However, Paul Greaney QC, counsel to the inquiry, said the criminal case was concerned with prosecuting Hashem Abedi, but the inquiry’s scope was wider and Mr Taghdi would be a key witness for Sir John Saunders.

Mr Greaney said: “He has evidence of critical importance to give to the inquiry. He was a childhood friend of Salman Abedi and he is therefore singularly well placed to describe Abedi’s journey towards radicalisation.”

He told the court the inquiry was also “very interested” in what was discussed when Mr Taghdi and Salman Abedi visited Abdallah in prison.

And he said he was a witness of “considerable significance” adding that Mr Taghdi was seen to visit the area where the Nissan Micra car was kept in the five weeks Salman Abedi was in Libya before returning to collect the bomb components from the car and carry out the attack.

Mr Greaney said Mr Taghdi had been given “every chance” to co-operate with the inquiry but failed to do so.

Mr Taghdi, from Manchester, was arrested and questioned after the bombing but never charged with any offence and denies involvement or knowledge of the bomb plot by Salman and his brother Hashem Abedi.

Mr Justice Jacobs granted the application for the order, backed by an arrest warrant should he not attend.

He added: “It is beyond sensible argument that the respondent (Mr Taghdi) has relevant evidence he can give to the inquiry.

“It is justified in the circumstances of the present case so we will make the order which has been requested.”

Ismail Abedi, the bomb plotters’ older brother, and Abdalraouf Abdallah, are both due to give evidence next week, having initially declined to do so. Lawyers for Abdallah told the inquiry on Thursday he will not answer any questions if he is forced to attend.

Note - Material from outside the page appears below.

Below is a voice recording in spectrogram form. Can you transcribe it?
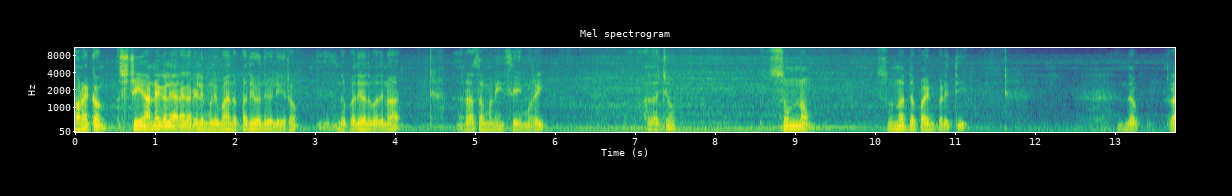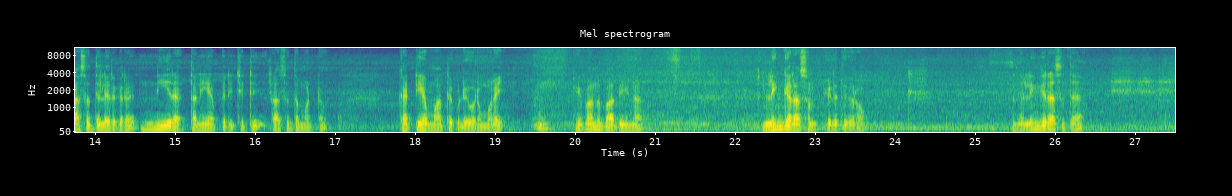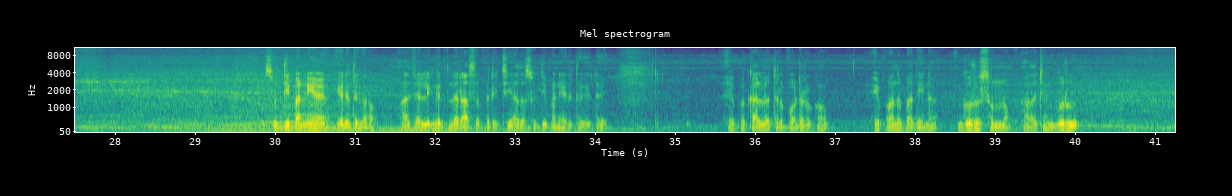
வணக்கம். ஸ்ரீ அன்னைகளை அறக்கட்டளை மூலிமா இந்த பதிவு வந்து வெளியிடும் இந்த பதிவு வந்து பார்த்திங்கன்னா ரசமணி செய்முறை அதாச்சும் சுண்ணம் சுண்ணத்தை பயன்படுத்தி இந்த ரசத்தில் இருக்கிற நீரை தனியாக பிரிச்சுட்டு ரசத்தை மட்டும் கட்டியாக மாற்றக்கூடிய ஒரு முறை. இப்போ வந்து பார்த்திங்கன்னா லிங்க ரசம் எடுத்துக்கிறோம். இந்த லிங்க ரசத்தை சுத்தி பண்ணியும் எடுத்துக்கிறோம். அது லிங்கத்துலேருந்து ரசம் பிரித்து அதை சுத்தி பண்ணி எடுத்துக்கிட்டு இப்போ கல்வத்தில் போட்டிருக்கோம். இப்போ வந்து பார்த்திங்கன்னா குரு சுண்ணம். அதாச்சும் குரு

It is not yet known if any of them will attend the inquiry, which reconvenes on Monday.